4 years agoNew to this service, hope not all summaries are this bad. It was a review focused on the writing and the author. I was expecting a summary of the content. Looks like an amazon review
4 years agoAs the Senior Managing Editor for getAbstract's coverage in English, I hope that you've had the opportunity to read other summaries since you posted your note about Pre-Suasion's review. I regret that you didn't like it, but I do want to give you a context for it. We write five-page summaries of almost all the books we cover. But before we write a summary, we secure the rights to do so from the publisher of the book.
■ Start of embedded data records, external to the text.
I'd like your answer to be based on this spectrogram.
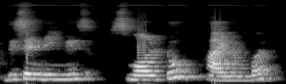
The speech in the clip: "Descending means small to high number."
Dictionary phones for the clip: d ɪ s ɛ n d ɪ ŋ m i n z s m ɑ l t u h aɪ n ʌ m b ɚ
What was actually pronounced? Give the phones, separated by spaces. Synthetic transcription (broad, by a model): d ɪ s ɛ n d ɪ ŋ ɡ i z s m ɑ l t u h aɪ n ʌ m b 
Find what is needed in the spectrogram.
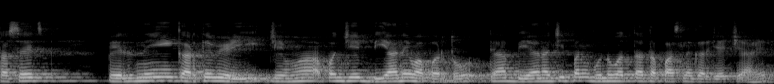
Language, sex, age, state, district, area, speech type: Marathi, male, 30-45, Maharashtra, Wardha, urban, spontaneous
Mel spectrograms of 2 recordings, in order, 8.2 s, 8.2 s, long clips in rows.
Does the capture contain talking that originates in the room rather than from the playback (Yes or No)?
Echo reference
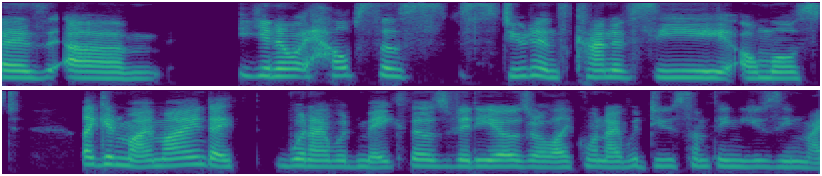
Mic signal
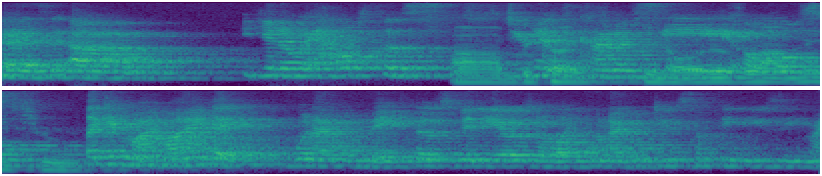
Yes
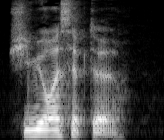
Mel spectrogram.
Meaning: chemoreceptor
- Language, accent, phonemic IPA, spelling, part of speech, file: French, France, /ʃi.mjɔ.ʁe.sɛp.tœʁ/, chimiorécepteur, noun, LL-Q150 (fra)-chimiorécepteur.wav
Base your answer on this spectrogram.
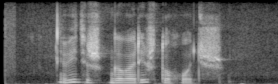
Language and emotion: Russian, neutral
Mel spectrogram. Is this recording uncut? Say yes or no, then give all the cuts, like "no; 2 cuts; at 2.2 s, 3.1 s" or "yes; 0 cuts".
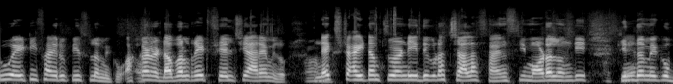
yes; 0 cuts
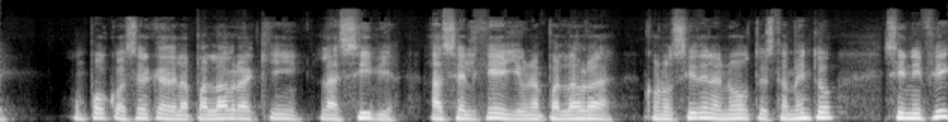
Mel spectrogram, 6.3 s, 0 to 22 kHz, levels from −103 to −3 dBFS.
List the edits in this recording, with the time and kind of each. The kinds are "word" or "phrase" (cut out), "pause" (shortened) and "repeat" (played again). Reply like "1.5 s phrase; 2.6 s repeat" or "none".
2.8 s pause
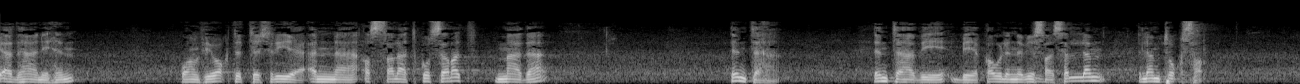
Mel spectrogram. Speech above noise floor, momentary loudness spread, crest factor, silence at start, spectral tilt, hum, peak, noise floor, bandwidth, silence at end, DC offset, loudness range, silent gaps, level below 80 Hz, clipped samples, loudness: 21 dB; 22 LU; 16 dB; 0 s; -5.5 dB/octave; none; -4 dBFS; -39 dBFS; 8 kHz; 0 s; under 0.1%; 5 LU; none; -46 dBFS; under 0.1%; -18 LUFS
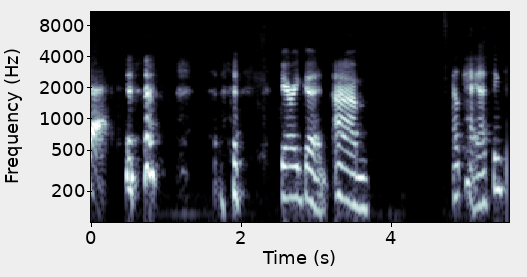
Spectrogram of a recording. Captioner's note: chuckling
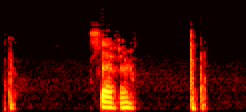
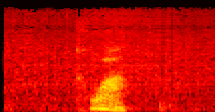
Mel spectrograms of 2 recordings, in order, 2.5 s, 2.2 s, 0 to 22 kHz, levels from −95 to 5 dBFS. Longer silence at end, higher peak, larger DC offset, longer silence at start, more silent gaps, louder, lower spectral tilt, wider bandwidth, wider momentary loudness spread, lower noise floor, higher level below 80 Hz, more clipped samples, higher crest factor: first, 0.4 s vs 0 s; first, -4 dBFS vs -10 dBFS; neither; about the same, 0.1 s vs 0.05 s; neither; first, -24 LUFS vs -28 LUFS; about the same, -6 dB/octave vs -5 dB/octave; second, 7.8 kHz vs 16.5 kHz; first, 22 LU vs 19 LU; first, -77 dBFS vs -46 dBFS; second, -70 dBFS vs -56 dBFS; neither; about the same, 22 dB vs 22 dB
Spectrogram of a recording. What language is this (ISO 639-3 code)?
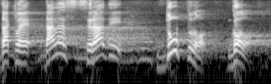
srp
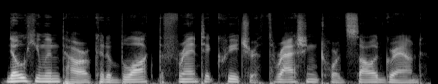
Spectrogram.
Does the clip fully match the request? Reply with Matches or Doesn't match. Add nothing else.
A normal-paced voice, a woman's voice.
Doesn't match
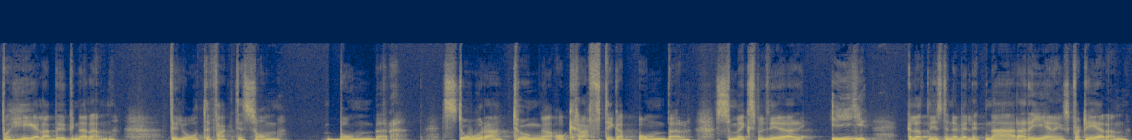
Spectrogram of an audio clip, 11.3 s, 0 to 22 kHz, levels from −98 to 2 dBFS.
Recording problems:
squashed, flat; heavily

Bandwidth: 15 kHz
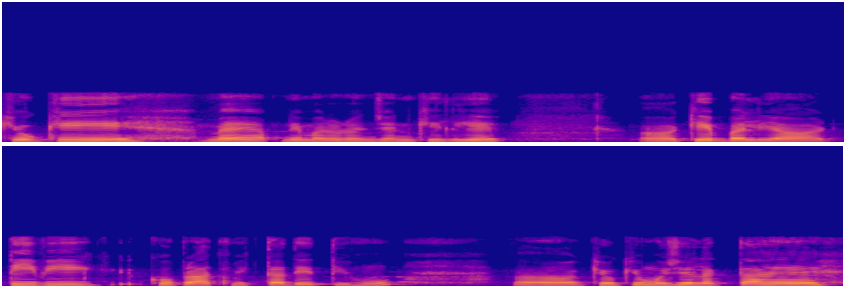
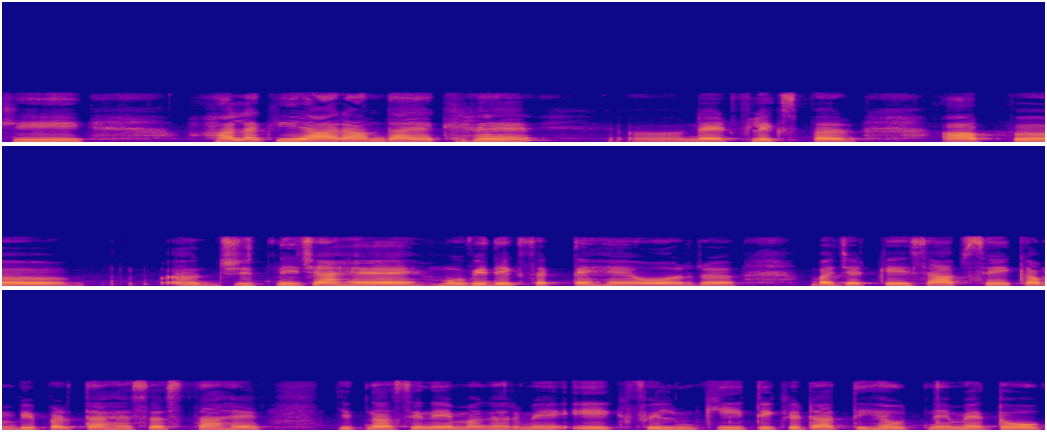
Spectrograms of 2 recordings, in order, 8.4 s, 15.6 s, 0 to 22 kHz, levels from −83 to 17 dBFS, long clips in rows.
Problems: constant background noise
In rare cases when we cannot secure the rights, but want to bring the title to our readers' attention, we publish a review instead. As fair commentary, reviews don't require rights, and we hope our readers will enjoy them and will become acquainted with the book. If we secure the rights, we will prepare a summary. Thanks again for your comment. – Erica Rauzin
4 years agoI've never read a review that was as scathing of the actual writing as opposed to the content. It's almost as if this is a personal attack on the author. It would seem that this type of approach would be detrimental.
4 years agoAs the Senior Managing Editor for getAbstract's coverage in English, I'm sorry our review hit you the wrong way. I've reviewed it in light of your response to it, which I appreciate, and have found that its comments on book's grammar and lack of clarity are within the scope of a reasonable appraisal. After all, the reviewer also found much to like about the book. and praised the author's ideas, strategies and passion. Thanks again for your comment.